Second, concerning the populations of interstellar vessels, I strongly believe that we should go in large numbers rather than small, barely-sufficient numbers. While some human populations have been able to survive for centuries in the low hundreds, even cut off from other breeding populations, such cases are exceptions to the rule that human populations are interlinked, yielding genetic populations not of just hundreds of individuals, but multiple thousands. This accords with what we see in vertebrates in general, and mammals and primates in particular, where natural and genetically healthy populations rarely drop below 5,000. I also recommend doubling or tripling the outsetting population to guard against the possibility of catastrophe; plague is a particularly terrifying spectre for enclosed populations, and just as passenger aircraft wings are engineered to take not 3 g’s but 10 or more g’s before failure, safety margins should be built into such plans. Since populations alone can significantly affect the shape of cultural universal adaptions, these must be considered together.

The prospect of interstellar voyaging to spread and preserve humanity and civilization is too great a leap for some to make; they call it ‘pie in the sky’, ‘irresponsible dreaming’, ‘escapism’ and plenty else. My anthropological perspective suggests these are all pessimistic critiques from people lacking in creativity or foresight—or even the hindsight that reveals the ruins of each of the ancient civilizations. I am thrilled to be working with Icarus Interstellar to slowly assemble the puzzle pieces required to provide the breathtaking option of long-term space settlement for humanity over the next 100 years.


1. Smith, C.M. 2014. Estimation of a Genetically Viable Population for Multigenerational Interstellar Voyaging: Review and Data for Project Hyperion. Acta Astronautica 97(2014):16-29 (abstract).

2. Xu, J. and J.I. Gordon. 2003. Honor thy Symbionts. Proceedings of the National Academy of Sciences 100(18):10452-10459.

3. Whiten, A., R.A. Hinde, K.N. Laland and C.B. Stringer. 2011. Culture Evolves. Philosophical Transactions of the Royal Society B (366):938-948.

4. Gabora, L. 2013. An evolutionary framework for culture: Selectionism versus communal exchange. Physics of Life Reviews 10(2): 117-145.

5. Brown, D.E. 1991. Human Universals. Philadelpha, Temple University Press.

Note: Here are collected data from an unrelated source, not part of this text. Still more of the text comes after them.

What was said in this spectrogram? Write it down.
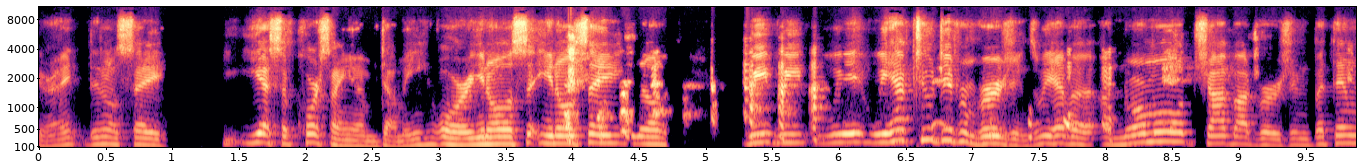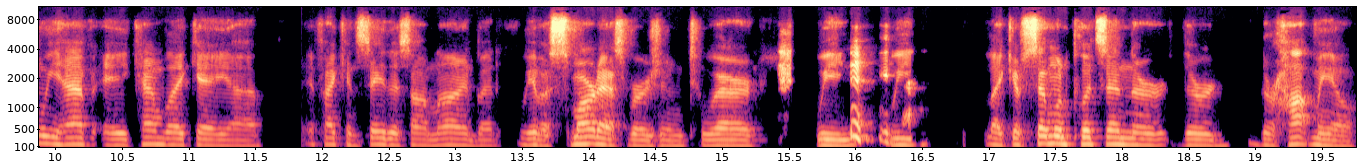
Right? Then it'll say, yes, of course I am, dummy. Or you know, say, you know, say, you know, we we we we have two different versions. We have a, a normal chatbot version, but then we have a kind of like a uh, if I can say this online, but we have a smartass version to where we yeah. we like if someone puts in their their their Hotmail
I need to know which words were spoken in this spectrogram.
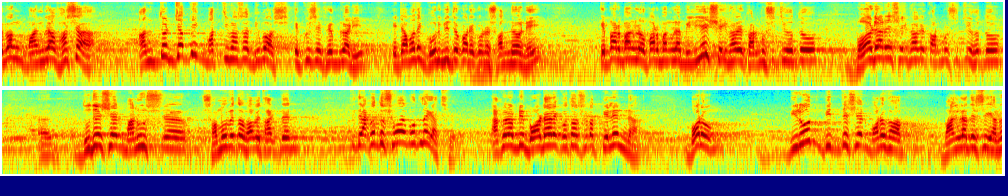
এবং বাংলা ভাষা আন্তর্জাতিক মাতৃভাষা দিবস একুশে ফেব্রুয়ারি, এটা আমাদের গর্বিত করে, কোনো সন্দেহ নেই। এপার বাংলা, ওপার বাংলা মিলিয়ে সেইভাবে কর্মসূচি হতো, বর্ডারে সেইভাবে কর্মসূচি হতো দুদেশের মানুষ সমবেতভাবে থাকতেন। কিন্তু এখন তো সময় বদলে গেছে। এখন আপনি বর্ডারে কোথাও সেটা পেলেন না। বরং বিরোধ বিদ্বেষের মনোভাব বাংলাদেশে যেন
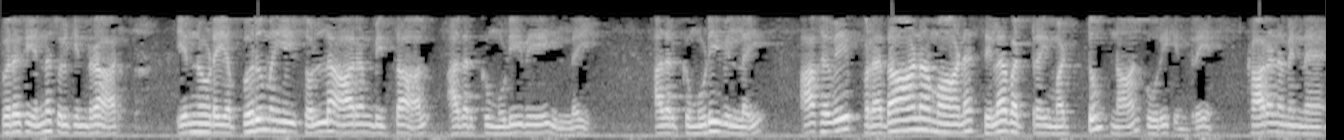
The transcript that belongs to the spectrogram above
பிறகு என்ன சொல்கின்றார்? என்னுடைய பெருமையை சொல்ல ஆரம்பித்தால் அதற்கு முடிவே இல்லை. அதற்கு முடிவில்லை. ஆகவே பிரதானமான சிலவற்றை மட்டும் நான் கூறுகின்றேன். காரணம் என்ன?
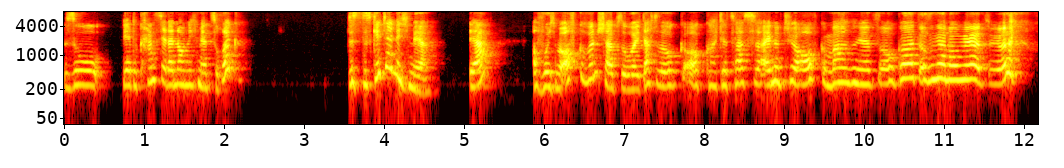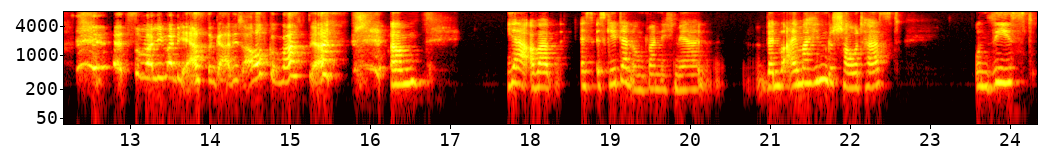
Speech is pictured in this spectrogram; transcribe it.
so, ja, du kannst ja dann noch nicht mehr zurück das, das geht ja nicht mehr. Ja? Obwohl ich mir oft gewünscht habe, so, weil ich dachte so, oh Gott, jetzt hast du eine Tür aufgemacht und jetzt, oh Gott, da sind ja noch mehr Türen. Hättest du mal lieber die erste gar nicht aufgemacht, ja. Ähm, ja, aber es, es geht dann irgendwann nicht mehr. Wenn du einmal hingeschaut hast und siehst,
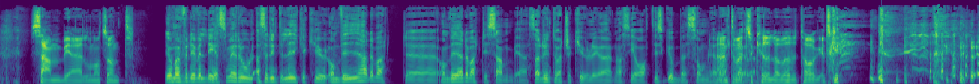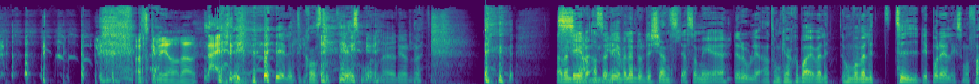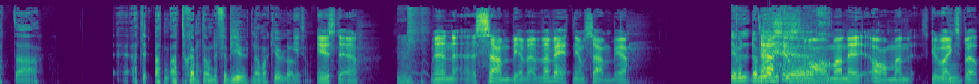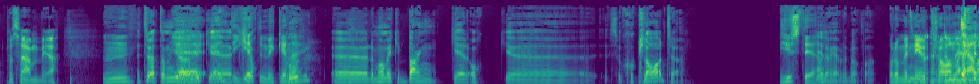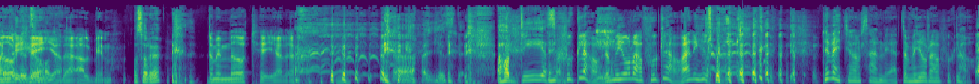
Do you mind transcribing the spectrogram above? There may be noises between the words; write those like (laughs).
Zambia eller något sånt. Jo men för det är väl det som är roligt, alltså det är inte lika kul om vi hade varit, eh, om vi hade varit i Zambia så hade det inte varit så kul att göra en asiatisk gubbe som det Det hade inte varit att så kul överhuvudtaget. (laughs) Vad ska vi göra där? Nej, (laughs) det är lite konstigt resmål, det är rätt. (laughs) Ja, men det, är, väl- alltså, det är väl ändå det känsliga som är det roliga, att hon kanske bara är väldigt, hon var väldigt tidig på det liksom och fatta eh, att, att, att skämta om det förbjudna var kul då liksom. Just det. Mm. Men eh, Zambia, vad, vad vet ni om Zambia? Det är väl, de Det gör här känns som mycket, Arman, är- Arman skulle vara Mm. expert på Zambia. Mm. jag tror att de gör Eh, mycket inte jättemycket, nej. klockor, eh, de har mycket banker och eh, så choklad tror jag. Just det, Det är de jävligt bra på. Och de är de neutrala i är alla krig. mörkhyade Albin. Vad sa du? De är mörkhyade. (laughs) (laughs) ja, just det. Jaha, det är sant. Choklad, de är gjorda av choklad allihopa. (laughs) det vet jag om Zambia, att de är gjorda av choklad. (laughs)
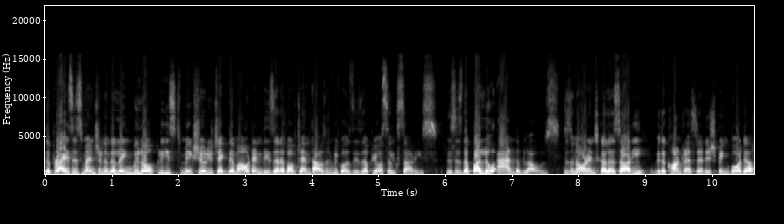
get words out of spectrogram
The price is mentioned in the link below. Please make sure you check them out and these are above 10,000 because these are pure silk saris. This is the pallu and the blouse. This is an orange color sari with a contrast reddish pink border.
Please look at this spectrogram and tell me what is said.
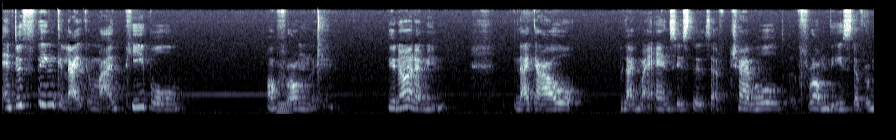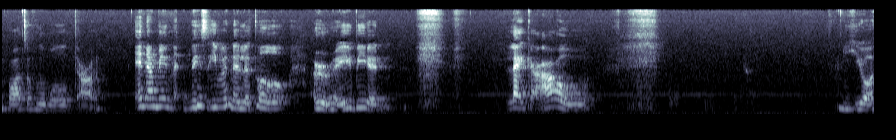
And to think like my people are mm. from there. Do you know what I mean? Like how like my ancestors have traveled from these different parts of the world down. And I mean there's even a little Arabian like how Yeah,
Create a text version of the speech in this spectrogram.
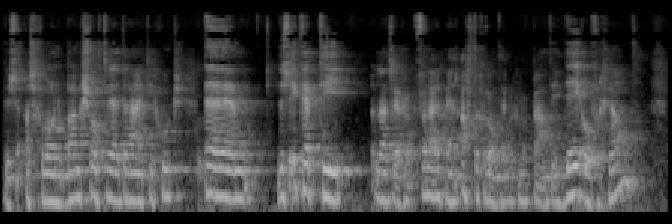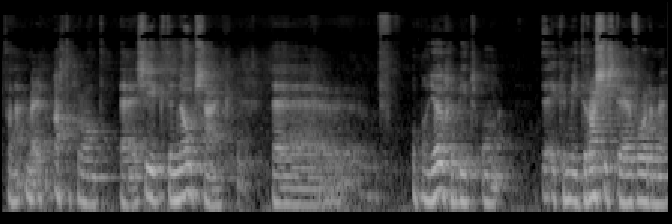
dus als gewone banksoftware draait die goed. Ehm, dus ik heb die, laten we zeggen, vanuit mijn achtergrond heb ik een bepaald idee over geld. Vanuit mijn achtergrond eh, zie ik de noodzaak eh, op milieugebied om de economie drastisch te hervormen,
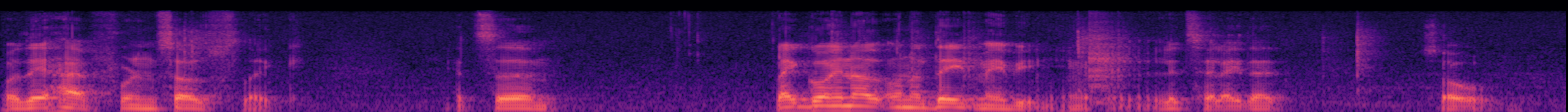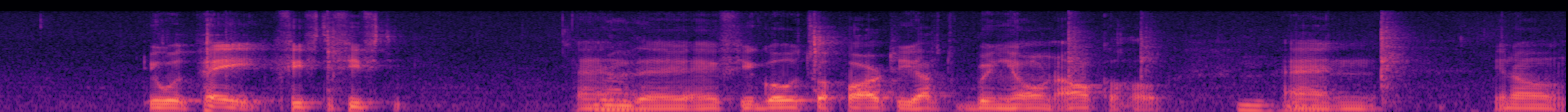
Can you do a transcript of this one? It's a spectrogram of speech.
what they have for themselves. Like it's um, like going out on a date, maybe let's say like that. So you would pay 50-50. and Right. uh, if you go to a party, you have to bring your own alcohol, Mhm. and you know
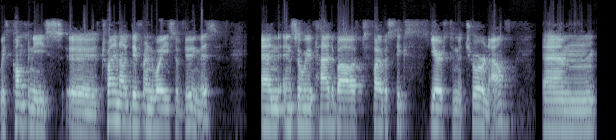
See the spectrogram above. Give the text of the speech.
with companies uh, trying out different ways of doing this, and and so we've had about five or six years to mature now, um,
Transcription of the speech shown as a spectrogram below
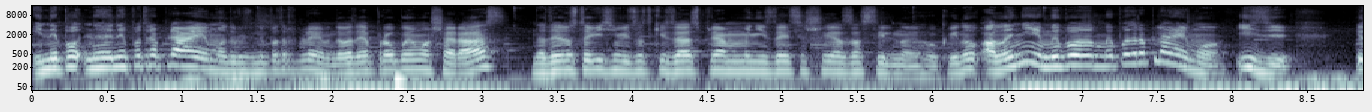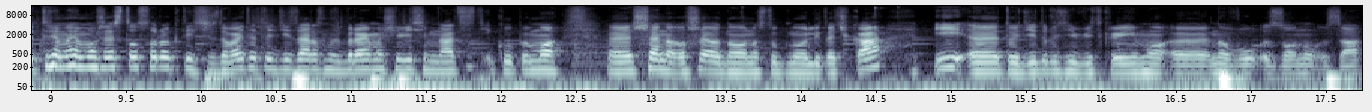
І не, по, не, не потрапляємо, друзі, не потрапляємо. Давайте пробуємо ще раз. На 98% зараз прямо мені здається, що я засильно його кинув. Але ні, ми, ми потрапляємо. Ізі. І отримаємо вже 140 тисяч. Давайте тоді зараз назбираємо ще 18 і купимо е, ще, ще одного наступного літачка. І е, тоді, друзі, відкриємо е, нову зону за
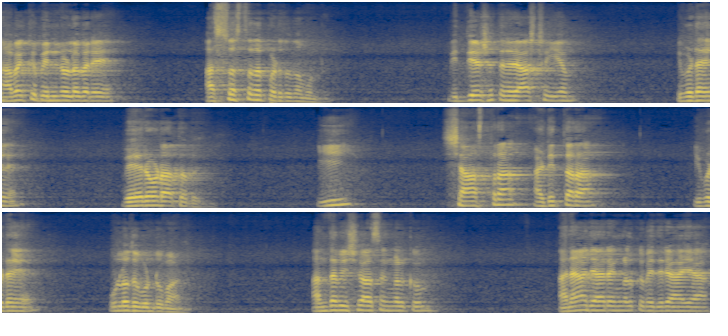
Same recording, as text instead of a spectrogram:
അവയ്ക്ക് പിന്നിലുള്ളവരെ അസ്വസ്ഥതപ്പെടുത്തുന്നുമുണ്ട്. വിദ്വേഷത്തിന് രാഷ്ട്രീയം ഇവിടെ വേരോടാത്തത് ഈ ശാസ്ത്ര അടിത്തറ ഇവിടെ ഉള്ളതുകൊണ്ടുമാണ്. അന്ധവിശ്വാസങ്ങൾക്കും അനാചാരങ്ങൾക്കുമെതിരായ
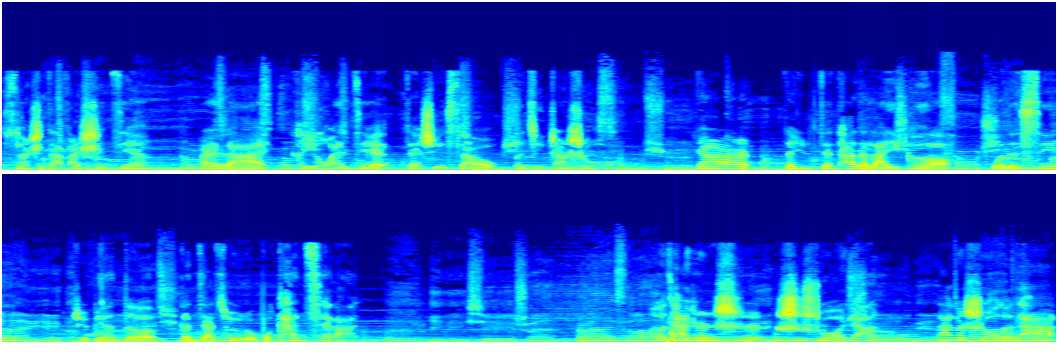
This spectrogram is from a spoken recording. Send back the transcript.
算是打发时间，二来可以缓解在学校的紧张生活。然而，在遇见他的那一刻，我的心却变得更加脆弱不堪起来。和他认识实属偶然，那个时候的他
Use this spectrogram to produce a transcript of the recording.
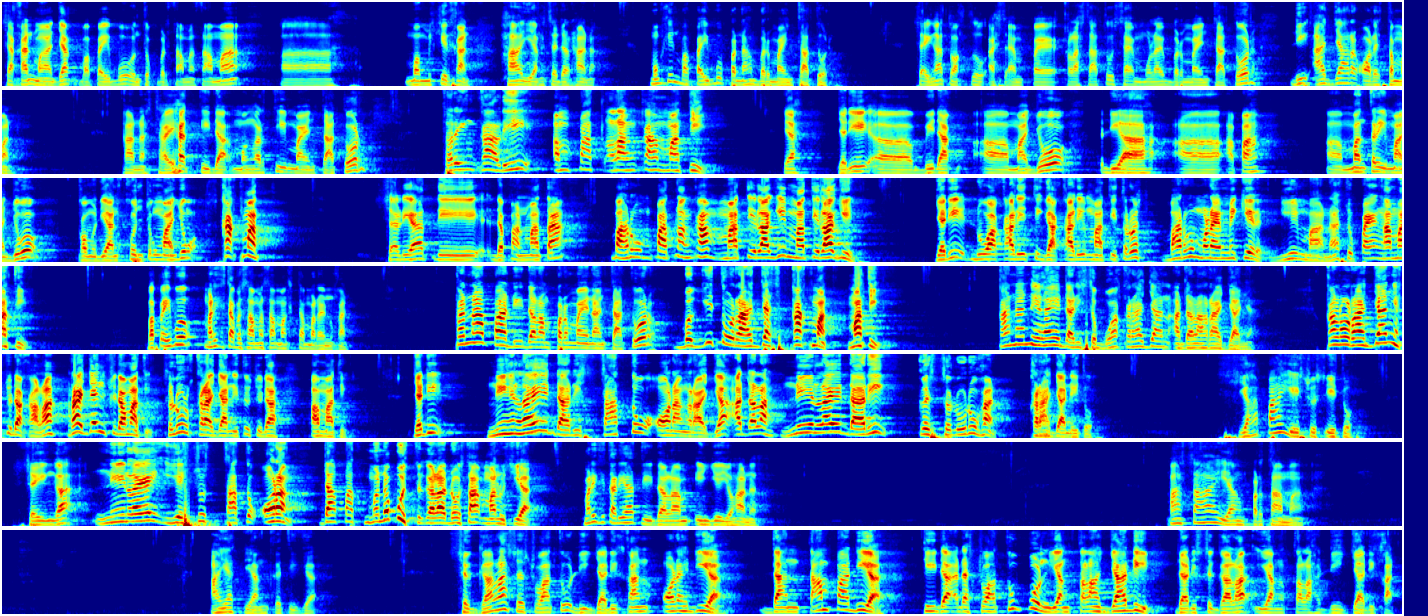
Saya akan mengajak Bapak Ibu untuk bersama-sama uh, memikirkan hal yang sederhana. Mungkin Bapak Ibu pernah bermain catur. Saya ingat waktu SMP kelas 1 saya mulai bermain catur, diajar oleh teman karena saya tidak mengerti main catur, sering kali empat langkah mati. Ya, jadi uh, bidak uh, maju, dia uh, apa uh, menteri maju, kemudian kuntung maju, kakmat. Saya lihat di depan mata, baru empat langkah mati lagi, mati lagi. Jadi dua kali, tiga kali mati terus, baru mulai mikir gimana supaya nggak mati. Bapak Ibu, mari kita bersama-sama kita merenungkan. Kenapa di dalam permainan catur begitu raja skakmat mati? Karena nilai dari sebuah kerajaan adalah rajanya. Kalau rajanya sudah kalah, rajanya sudah mati. Seluruh kerajaan itu sudah mati. Jadi nilai dari satu orang raja adalah nilai dari keseluruhan kerajaan itu siapa Yesus itu. Sehingga nilai Yesus satu orang dapat menebus segala dosa manusia. Mari kita lihat di dalam Injil Yohanes. Pasal yang pertama. Ayat yang ketiga. Segala sesuatu dijadikan oleh dia dan tanpa dia tidak ada sesuatu pun yang telah jadi dari segala yang telah dijadikan.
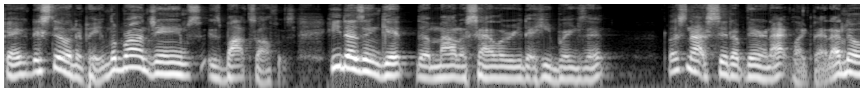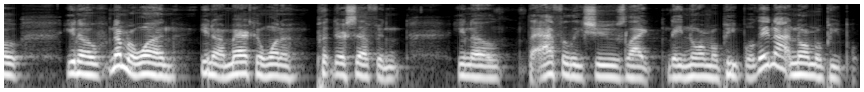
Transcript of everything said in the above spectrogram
Okay, they still underpaid. LeBron James is box office. He doesn't get the amount of salary that he brings in. Let's not sit up there and act like that. I know, you know, number one, you know, America want to put themselves in you know, the athlete shoes like they normal people. They're not normal people.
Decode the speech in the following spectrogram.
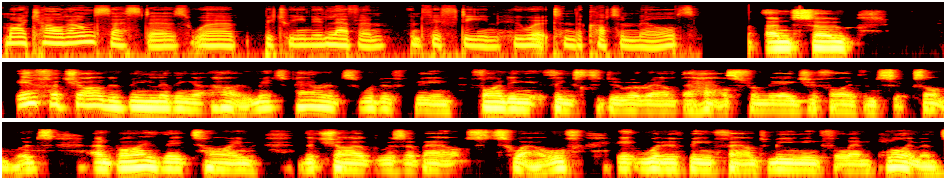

6. For example, see the United Nations’ Universal Declaration of Human Rights, and its use of sanction in many cases to ensure them. Though the UN can be ineffective, its very existence at least demonstrates the will to work in union for the betterment of all.